Presentation given at the 12th Annual Applied Ergonomics Conference in Reno, NV.
|Ergonomic Guidelines for Manual Material Handling|
The EASE Council, in cooperation with CAL/OSHA and NIOSH, is developing important national guidelines entitled, "The Ergonomic Guidelines for Manual Material Handling". These guidelines will be available to the public sometime in 2006. This presentation lays out the Guideline's format and provides a preview of what is to come. It has some very comprehensive national statistics on workplace injuries and Workman's Comp costs, and it is great material for all companies interested in improving productivity in the workplace and promoting worker health and safety. For further information please contact,
|Manual Material Handling Presentation|
The EASE Council in cooperation with CAL/OSHA, NIOSH and CNA Insurance Co. and others is writing a guideline entitled “The Ergonomic Guidelines for Manual Material Handling.” This guideline will have far reaching, national exposure for many material handling equipment manufacturers.
|EASE COUNCIL of MHI presents: Fully Diagnose the Problem Before you Prescribe the Cure|
In today's fast paced industrial atmosphere where budgets are tight and time is a premium deciding how to solve manual material handling ergonomic problems is often done in haste. The attitude that a little improvement is better then no improvement, doing something now is better than waiting for the ideal equipment solution leads to less than desirable results.
|Fully Diagnose the Problem Before you Prescribe the Cure|

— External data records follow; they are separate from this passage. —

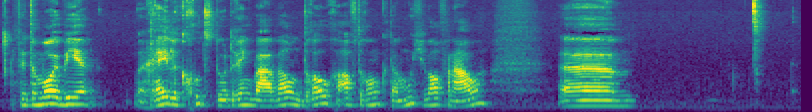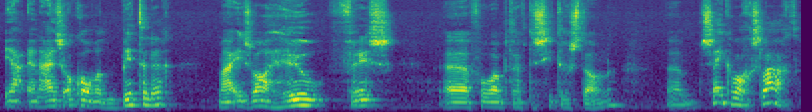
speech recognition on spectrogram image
Ik vind het een mooi bier. Redelijk goed doordrinkbaar. Wel een droge afdronk, daar moet je wel van houden. Um, ja, en hij is ook al wat bitterder. Maar is wel heel fris uh, voor wat betreft de citrustonen. Um, zeker wel geslaagd.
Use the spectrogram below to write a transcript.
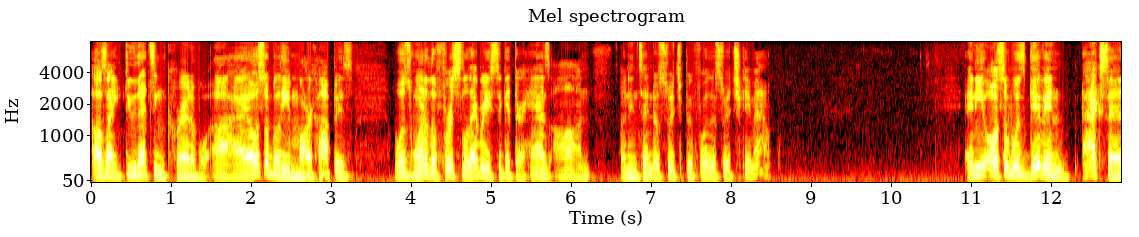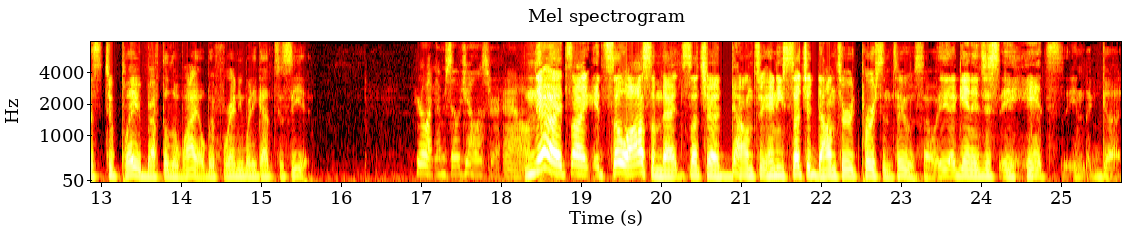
I was like, dude, that's incredible. Uh, I also believe Mark Hoppus was one of the first celebrities to get their hands on a Nintendo Switch before the Switch came out. And he also was given access to play Breath of the Wild before anybody got to see it. You're like, I'm so jealous right now. Yeah, it's like it's so awesome that such a down to and he's such a down to earth person too. So again, it just it hits in the gut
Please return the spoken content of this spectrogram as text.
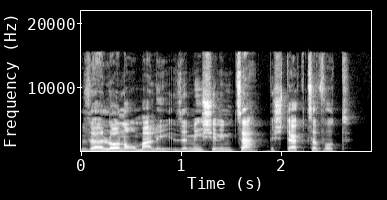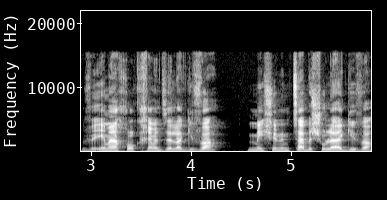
והלא נורמלי זה מי שנמצא בשתי הקצוות. ואם אנחנו לוקחים את זה לגבעה, מי שנמצא בשולי הגבעה.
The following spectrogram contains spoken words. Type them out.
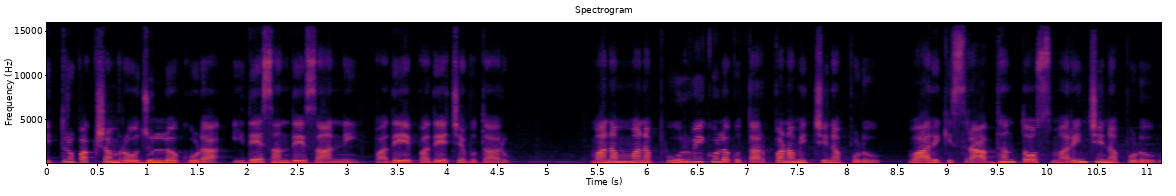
పితృపక్షం రోజుల్లో కూడా ఇదే సందేశాన్ని పదే పదే చెబుతారు. మనం మన పూర్వీకులకు తర్పణమిచ్చినప్పుడు వారికి శ్రాద్ధంతో స్మరించినప్పుడు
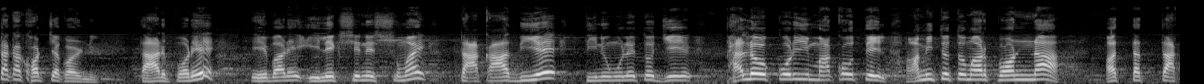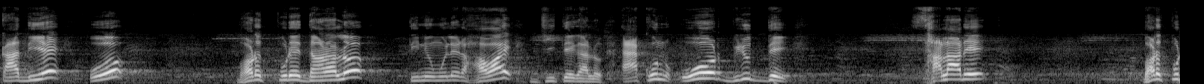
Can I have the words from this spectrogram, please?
টাকা খরচা করেনি। তারপরে এবারে ইলেকশনের সময় টাকা দিয়ে তৃণমূলে তো যে ফ্যালো করি মাকো তেল, আমি তো তোমার পণ্যা। অর্থাৎ টাকা দিয়ে ও ভরতপুরে দাঁড়াল, তৃণমূলের হাওয়ায় জিতে গেল। এখন ওর বিরুদ্ধে সালারে ভরতপুর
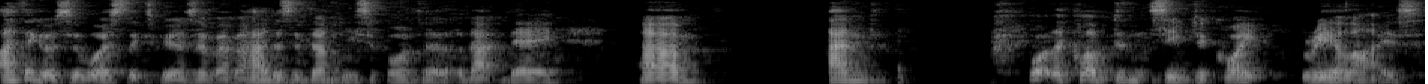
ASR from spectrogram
I think it was the worst experience I've ever had as a Dundee supporter that day. Um, and what the club didn't seem to quite realise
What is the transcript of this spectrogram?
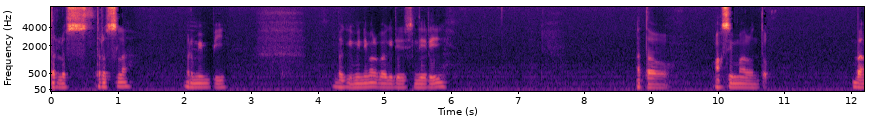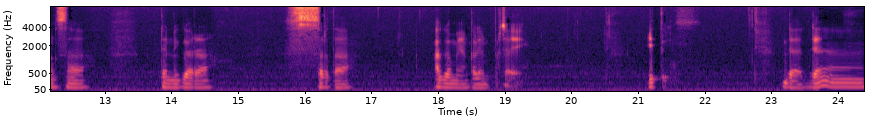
terus teruslah bermimpi bagi minimal bagi diri sendiri atau maksimal untuk bangsa dan negara serta agama yang kalian percayai. Itu. Dadah.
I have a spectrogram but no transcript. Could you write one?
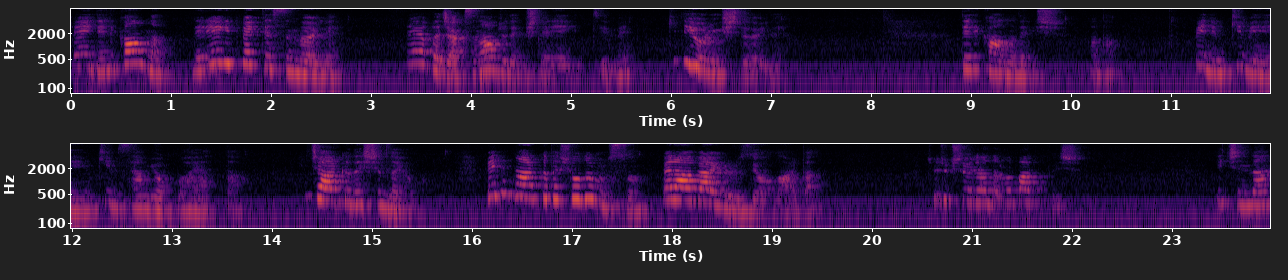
Hey delikanlı, nereye gitmektesin böyle? Ne yapacaksın amca demiş nereye gittiğimi. Git Gidiyorum işte öyle. Delikanlı demiş adam. Benim kimim, kimsem yok bu hayatta. Hiç arkadaşım da yok. Benimle arkadaş olur musun? Beraber yürürüz yollarda. Çocuk şöyle adama bakmış. İçinden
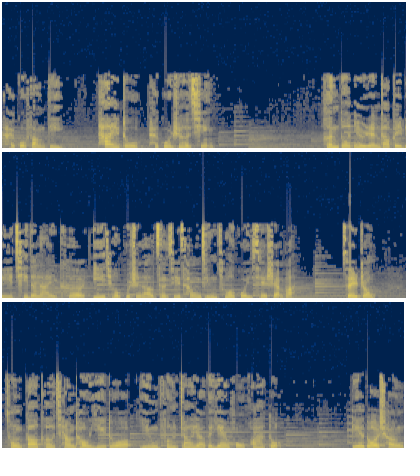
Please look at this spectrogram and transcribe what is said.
太过放低，态度太过热情。很多女人到被离弃的那一刻，依旧不知道自己曾经做过一些什么，最终。从高高墙头一朵迎风招摇的艳红花朵，跌堕成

In today's fast paced industrial atmosphere where budgets are tight and time is a premium deciding how to solve manual material handling ergonomic problems is often done in haste. The attitude that a little improvement is better then no improvement, doing something now is better than waiting for the ideal equipment solution leads to less than desirable results. It may mitigate the ergonomic issue, but it does not fix the problem; it just lessons it impact. Comprehensive evaluation and research of all the issues will lead to complete, thorough solutions that really do "fix the problem" and are most often least expensive in the long run. Lots of pictures with examples of ergonomic problems half solved are supported by examples of things done right, whole solutions and positive results.

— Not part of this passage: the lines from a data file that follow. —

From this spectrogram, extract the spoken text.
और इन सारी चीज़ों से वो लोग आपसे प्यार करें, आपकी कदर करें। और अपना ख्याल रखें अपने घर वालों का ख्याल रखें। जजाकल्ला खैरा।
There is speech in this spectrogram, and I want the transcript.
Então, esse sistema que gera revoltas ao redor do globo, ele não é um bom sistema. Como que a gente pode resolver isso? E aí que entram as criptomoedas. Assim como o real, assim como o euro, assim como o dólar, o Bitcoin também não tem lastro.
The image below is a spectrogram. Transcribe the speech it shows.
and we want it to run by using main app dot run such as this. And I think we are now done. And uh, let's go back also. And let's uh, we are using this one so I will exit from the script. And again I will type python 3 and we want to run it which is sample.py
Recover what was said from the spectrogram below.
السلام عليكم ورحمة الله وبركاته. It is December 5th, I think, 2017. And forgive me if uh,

|Until Automation Does It All...Do Something to Protect Workers|
Manual material handling is common in companies which manufacture and assemble. Automation can help reduce process time, ensure consistency and quality, optimize the labor force and increase productivity, but until automation does it all companies need to protect their most valuable asset- their employees. This session briefly reviews the advantages and some disadvantages of automation and most importantly, presents positive ways to enhance the productivity, health and safety of your workers today with well engineered equipment solutions applied to improve the ergonomics in the workplace.

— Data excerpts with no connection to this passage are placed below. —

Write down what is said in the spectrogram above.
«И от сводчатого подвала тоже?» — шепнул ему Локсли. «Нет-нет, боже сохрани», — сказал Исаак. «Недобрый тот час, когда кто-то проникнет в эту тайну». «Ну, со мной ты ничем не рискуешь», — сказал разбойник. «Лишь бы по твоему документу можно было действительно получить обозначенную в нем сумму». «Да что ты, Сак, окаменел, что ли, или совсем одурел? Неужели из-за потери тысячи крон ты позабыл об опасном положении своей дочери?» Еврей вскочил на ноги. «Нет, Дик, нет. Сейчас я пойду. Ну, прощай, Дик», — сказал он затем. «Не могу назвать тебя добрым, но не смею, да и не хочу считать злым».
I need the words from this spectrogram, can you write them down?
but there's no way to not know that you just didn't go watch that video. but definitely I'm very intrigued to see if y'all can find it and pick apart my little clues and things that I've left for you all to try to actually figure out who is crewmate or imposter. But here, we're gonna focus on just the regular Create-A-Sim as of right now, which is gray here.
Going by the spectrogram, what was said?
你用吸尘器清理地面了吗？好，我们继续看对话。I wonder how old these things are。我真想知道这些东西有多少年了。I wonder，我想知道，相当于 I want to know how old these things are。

|Match Making - Tasks, People and Tools|
Understanding the demands placed on workers having to do manual material handling in today's industrial workplace means balancing the most productivity from every employee while understanding their physical limitation and keeping them injury free. The key to satisfy both the demand and the needs of the worker is providing them the right engineered intervention (tool). Appreciating there is often more than one solution, understanding what's available along with the pros & cons of each device permits management to make informed decisions and the best investments. This fast moving, highly illustrated session deals with ways to implement better manual handling devices throughout the process (materials, manufacturing, assembly and packaging) which can improve the ergonomics, reduce waste, minimize much of the stress on the employee, while increasing efficiency and productivity.